▼▼▼

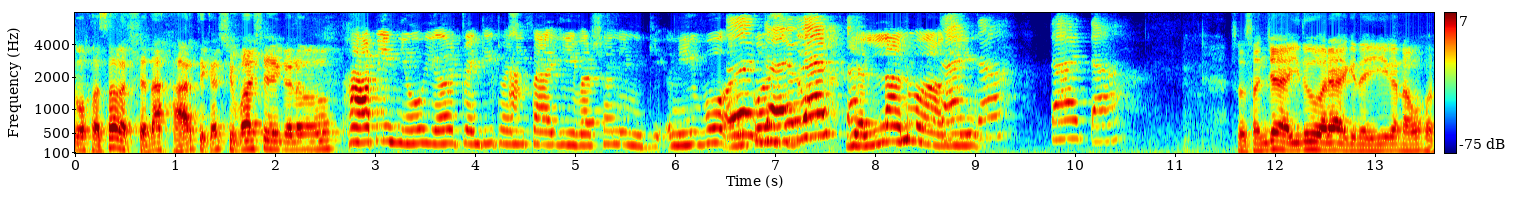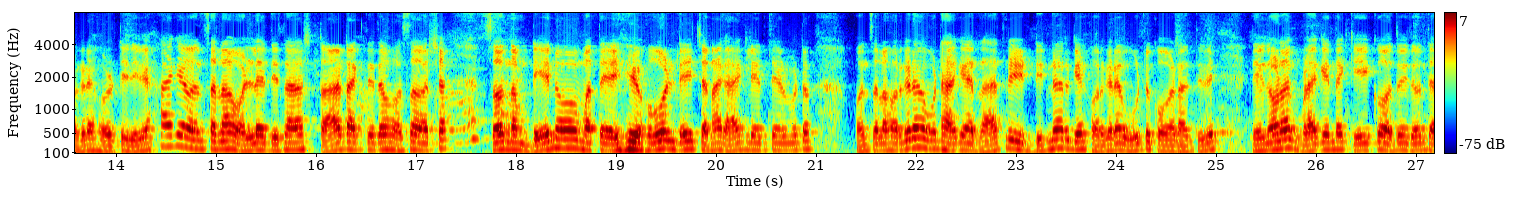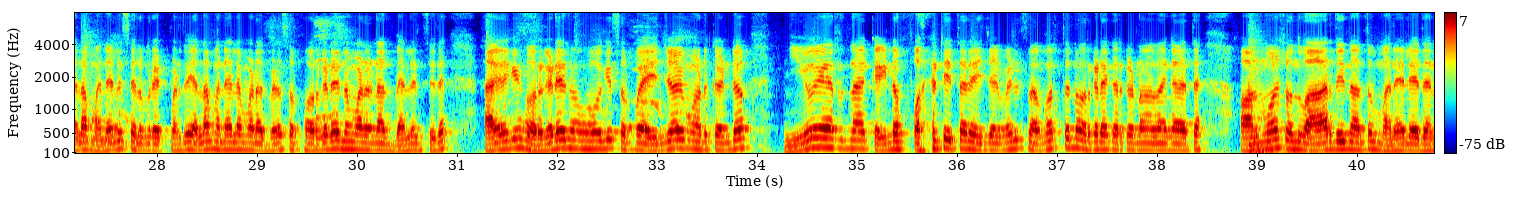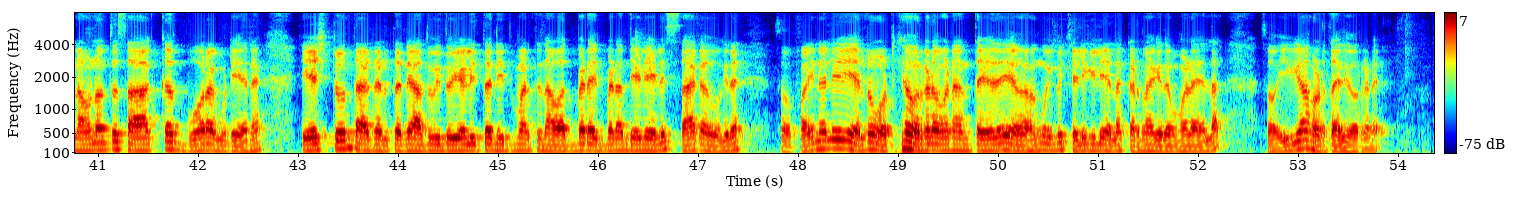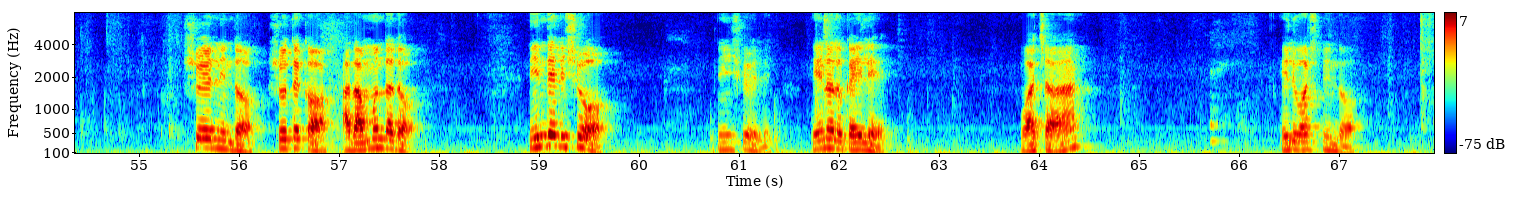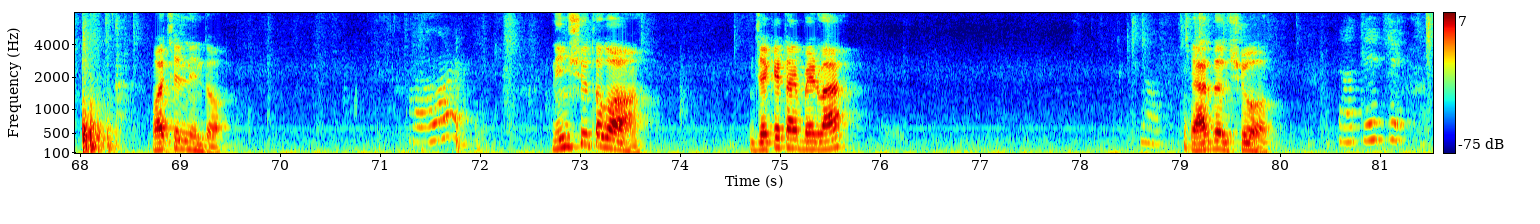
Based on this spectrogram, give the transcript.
ಹೊಸ ವರ್ಷದ ಆರ್ಥಿಕ ಶುಭಾಶಯಗಳು. Happy new year twenty twenty five ಈ ವರ್ಷ ನಿಮ್ಗೆ ನೀವು ಅನ್ಕೊಂಡಿದ್ದು ಎಲ್ಲಾನು ಆಗಲಿ. ಸೊ ಸಂಜೆ ಐದೂವರೆ ಆಗಿದೆ. ಈಗ ನಾವು ಹೊರಗಡೆ ಹೊರಟಿದ್ದೀವಿ. ಹಾಗೆ ಒಂದ್ಸಲ ಒಳ್ಳೆ ದಿನ ಸ್ಟಾರ್ಟ್ ಆಗ್ತಿದೆ ಹೊಸ ವರ್ಷ. ಸೊ ನಮ್ಮ ಡೇನು ಮತ್ತು ಈ ಹೋಲ್ ಡೇ ಚೆನ್ನಾಗಿ ಆಗಲಿ ಅಂತ ಹೇಳ್ಬಿಟ್ಟು ಒಂದ್ಸಲ ಹೊರಗಡೆ ಹೋಗ್ಬಿಟ್ಟು ಹಾಗೆ ರಾತ್ರಿ ಡಿನ್ನರ್ಗೆ ಹೊರಗಡೆ ಊಟಕ್ಕೆ ಹೋಗೋಣ ಅಂತೀವಿ. ನೀವು ನೋಡೋಕೆ ಬೆಳಗ್ಗೆಯಿಂದ ಕೇಕು ಅದು ಇದು ಅಂತೆಲ್ಲ ಮನೆಯಲ್ಲೇ ಸೆಲೆಬ್ರೇಟ್ ಮಾಡಿದ್ವಿ. ಎಲ್ಲ ಮನೆಯಲ್ಲೇ ಮಾಡೋದು ಬೇಡ, ಸ್ವಲ್ಪ ಹೊರಗಡೆನೂ ಮಾಡೋಣ ಅಂತ ಬ್ಯಾಲೆನ್ಸ್ ಇದೆ. ಹಾಗಾಗಿ ಹೊರಗಡೆನೂ ಹೋಗಿ ಸ್ವಲ್ಪ ಎಂಜಾಯ್ ಮಾಡ್ಕೊಂಡು ನ್ಯೂ ಇಯರ್ನ ಕೈಂಡ್ ಆಫ್ ಪಾರ್ಟಿ ಥರ ಎಂಜಾಯ್ ಮಾಡಿ ಸಮರ್ಥನ ಹೊರಗಡೆ ಕರ್ಕೊಂಡು ಹೋದಂಗೆ ಆಗುತ್ತೆ. ಆಲ್ಮೋಸ್ಟ್ ಒಂದು ವಾರದಿಂದ ಅಂತೂ ಮನೇಲೇ ಇದ್ದಾನೆ. ಅವನಂತೂ ಸಾಕತ್ ಬೋರ್ ಆಗ್ಬಿಟ್ಟಿದ್ದಾನೆ. ಎಷ್ಟು ಅಂತ ಆಟ ಆಡ್ತಾನೆ ಅದು ಇದು ಹೇಳಿತಾನೆ ಇದು ಮಾಡ್ತೀನಿ. ನಾವು ಅದು ಬೇಡ, ಇದು ಬೇಡ ಅಂತ ಹೇಳಿ ಹೇಳಿ ಸಾಕಾಗೋಗಿದೆ ಸೊ ಫೈನಲಿ ಎಲ್ಲರೂ ಒಟ್ಟಿಗೆ ಹೊರಗಡೆ ಹೋಗೋಣ ಅಂತ ಹೇಳಿ ಹಂಗು ಹಿಂಗು ಚಳಿ ಗಿಳಿ ಎಲ್ಲ ಕಡಿಮೆ ಆಗಿದೆ ಮಳೆ ಎಲ್ಲ. ಸೊ ಈಗ ಹೊಡ್ತಾ ಇದೀವಿ ಹೊರಗಡೆ. ಶೂ ಎಲ್ಲಿ ನಿಂದು? ಶೂ ತೆಕ್ಕೋ ಅದು ಅಮ್ಮಂದದು ನಿಂದೆಲ್ಲಿ ಶೂ? ನಿನ್ ಶೂ ಎಲ್ಲಿ? ಏನದು ಕೈಲಿ? ವಾಚಾ ಎಲ್ಲಿ ವಾಚ್ ನಿಂದು? ವಾಚ್ ಎಲ್ಲಿ ನಿಂದು? ನಿನ್ ಶೂ ತಗೋ. ಜಾಕೆಟ್ ಹಾಕಿ ಬೇಡವಾ ಯಾರ್ದದು ಶೂ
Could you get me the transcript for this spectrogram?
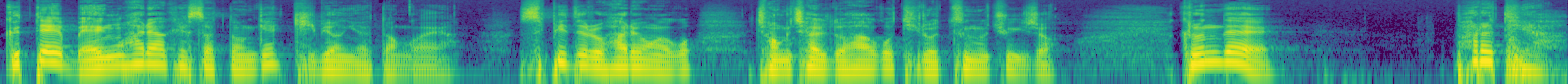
그때 맹활약했었던 게 기병이었던 거예요. 스피드를 활용하고 정찰도 하고 뒤로 등을 죽이죠. 그런데 파르티아,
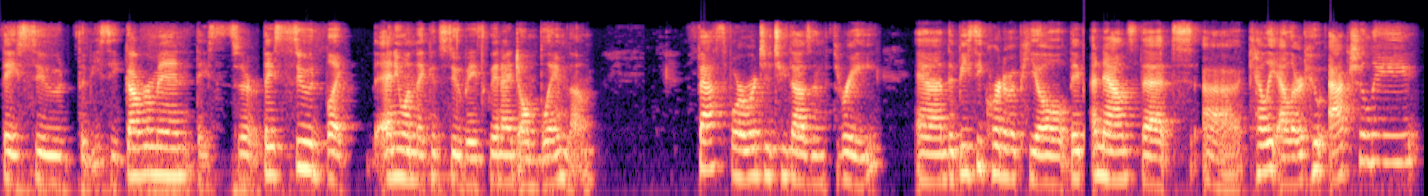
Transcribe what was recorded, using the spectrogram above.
They sued the BC government. They they sued like anyone they could sue basically, and I don't blame them. Fast forward to 2003, and the BC Court of Appeal they announced that uh, Kelly Ellard, who actually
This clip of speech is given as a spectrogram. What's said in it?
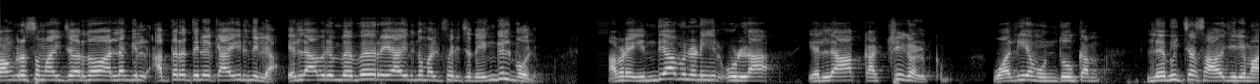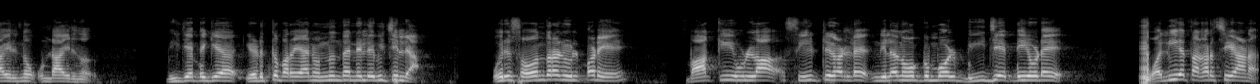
കോൺഗ്രസുമായി ചേർന്നോ അല്ലെങ്കിൽ അത്തരത്തിലേക്കായിരുന്നില്ല. എല്ലാവരും വെവ്വേറെയായിരുന്നു മത്സരിച്ചത്. എങ്കിൽ പോലും അവിടെ ഇന്ത്യ മുന്നണിയിൽ ഉള്ള എല്ലാ കക്ഷികൾക്കും വലിയ മുൻതൂക്കം ലഭിച്ച സാഹചര്യമായിരുന്നു ഉണ്ടായിരുന്നത്. ബി ജെ പിക്ക് എടുത്തു പറയാനൊന്നും തന്നെ ലഭിച്ചില്ല. ഒരു സ്വതന്ത്രൻ ഉൾപ്പെടെ ബാക്കിയുള്ള സീറ്റുകളുടെ നില നോക്കുമ്പോൾ ബി ജെ പിയുടെ വലിയ തകർച്ചയാണ്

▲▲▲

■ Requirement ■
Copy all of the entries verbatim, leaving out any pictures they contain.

■ Written reply ■
Based on this spectrogram, give the transcript.
ಹೊಸ ವರ್ಷದ ಆರ್ಥಿಕ ಶುಭಾಶಯಗಳು. Happy new year twenty twenty five ಈ ವರ್ಷ ನಿಮ್ಗೆ ನೀವು ಅನ್ಕೊಂಡಿದ್ದು ಎಲ್ಲಾನು ಆಗಲಿ. ಸೊ ಸಂಜೆ ಐದೂವರೆ ಆಗಿದೆ. ಈಗ ನಾವು ಹೊರಗಡೆ ಹೊರಟಿದ್ದೀವಿ. ಹಾಗೆ ಒಂದ್ಸಲ ಒಳ್ಳೆ ದಿನ ಸ್ಟಾರ್ಟ್ ಆಗ್ತಿದೆ ಹೊಸ ವರ್ಷ. ಸೊ ನಮ್ಮ ಡೇನು ಮತ್ತು ಈ ಹೋಲ್ ಡೇ ಚೆನ್ನಾಗಿ ಆಗಲಿ ಅಂತ ಹೇಳ್ಬಿಟ್ಟು ಒಂದ್ಸಲ ಹೊರಗಡೆ ಹೋಗ್ಬಿಟ್ಟು ಹಾಗೆ ರಾತ್ರಿ ಡಿನ್ನರ್ಗೆ ಹೊರಗಡೆ ಊಟಕ್ಕೆ ಹೋಗೋಣ ಅಂತೀವಿ. ನೀವು ನೋಡೋಕೆ ಬೆಳಗ್ಗೆಯಿಂದ ಕೇಕು ಅದು ಇದು ಅಂತೆಲ್ಲ ಮನೆಯಲ್ಲೇ ಸೆಲೆಬ್ರೇಟ್ ಮಾಡಿದ್ವಿ. ಎಲ್ಲ ಮನೆಯಲ್ಲೇ ಮಾಡೋದು ಬೇಡ, ಸ್ವಲ್ಪ ಹೊರಗಡೆನೂ ಮಾಡೋಣ ಅಂತ ಬ್ಯಾಲೆನ್ಸ್ ಇದೆ. ಹಾಗಾಗಿ ಹೊರಗಡೆನೂ ಹೋಗಿ ಸ್ವಲ್ಪ ಎಂಜಾಯ್ ಮಾಡ್ಕೊಂಡು ನ್ಯೂ ಇಯರ್ನ ಕೈಂಡ್ ಆಫ್ ಪಾರ್ಟಿ ಥರ ಎಂಜಾಯ್ ಮಾಡಿ ಸಮರ್ಥನ ಹೊರಗಡೆ ಕರ್ಕೊಂಡು ಹೋದಂಗೆ ಆಗುತ್ತೆ. ಆಲ್ಮೋಸ್ಟ್ ಒಂದು ವಾರದಿಂದ ಅಂತೂ ಮನೇಲೇ ಇದ್ದಾನೆ. ಅವನಂತೂ ಸಾಕತ್ ಬೋರ್ ಆಗ್ಬಿಟ್ಟಿದ್ದಾನೆ. ಎಷ್ಟು ಅಂತ ಆಟ ಆಡ್ತಾನೆ ಅದು ಇದು ಹೇಳಿತಾನೆ ಇದು ಮಾಡ್ತೀನಿ. ನಾವು ಅದು ಬೇಡ, ಇದು ಬೇಡ ಅಂತ ಹೇಳಿ ಹೇಳಿ ಸಾಕಾಗೋಗಿದೆ ಸೊ ಫೈನಲಿ ಎಲ್ಲರೂ ಒಟ್ಟಿಗೆ ಹೊರಗಡೆ ಹೋಗೋಣ ಅಂತ ಹೇಳಿ ಹಂಗು ಹಿಂಗು ಚಳಿ ಗಿಳಿ ಎಲ್ಲ ಕಡಿಮೆ ಆಗಿದೆ ಮಳೆ ಎಲ್ಲ. ಸೊ ಈಗ ಹೊಡ್ತಾ ಇದೀವಿ ಹೊರಗಡೆ. ಶೂ ಎಲ್ಲಿ ನಿಂದು? ಶೂ ತೆಕ್ಕೋ ಅದು ಅಮ್ಮಂದದು ನಿಂದೆಲ್ಲಿ ಶೂ? ನಿನ್ ಶೂ ಎಲ್ಲಿ? ಏನದು ಕೈಲಿ? ವಾಚಾ ಎಲ್ಲಿ ವಾಚ್ ನಿಂದು? ವಾಚ್ ಎಲ್ಲಿ ನಿಂದು? ನಿನ್ ಶೂ ತಗೋ. ಜಾಕೆಟ್ ಹಾಕಿ ಬೇಡವಾ ಯಾರ್ದದು ಶೂ
Could you get me the transcript for this spectrogram?
그때 맹활약했었던 게 기병이었던 거예요. 스피드를 활용하고 정찰도 하고 뒤로 등을 죽이죠. 그런데 파르티아,
Transcribe what was recorded, using the spectrogram above.
They sued the BC government. They they sued like anyone they could sue basically, and I don't blame them. Fast forward to 2003, and the BC Court of Appeal they announced that uh, Kelly Ellard, who actually
This clip of speech is given as a spectrogram. What's said in it?
കോൺഗ്രസുമായി ചേർന്നോ അല്ലെങ്കിൽ അത്തരത്തിലേക്കായിരുന്നില്ല. എല്ലാവരും വെവ്വേറെയായിരുന്നു മത്സരിച്ചത്. എങ്കിൽ പോലും അവിടെ ഇന്ത്യ മുന്നണിയിൽ ഉള്ള എല്ലാ കക്ഷികൾക്കും വലിയ മുൻതൂക്കം ലഭിച്ച സാഹചര്യമായിരുന്നു ഉണ്ടായിരുന്നത്. ബി ജെ പിക്ക് എടുത്തു പറയാനൊന്നും തന്നെ ലഭിച്ചില്ല. ഒരു സ്വതന്ത്രൻ ഉൾപ്പെടെ ബാക്കിയുള്ള സീറ്റുകളുടെ നില നോക്കുമ്പോൾ ബി ജെ പിയുടെ വലിയ തകർച്ചയാണ്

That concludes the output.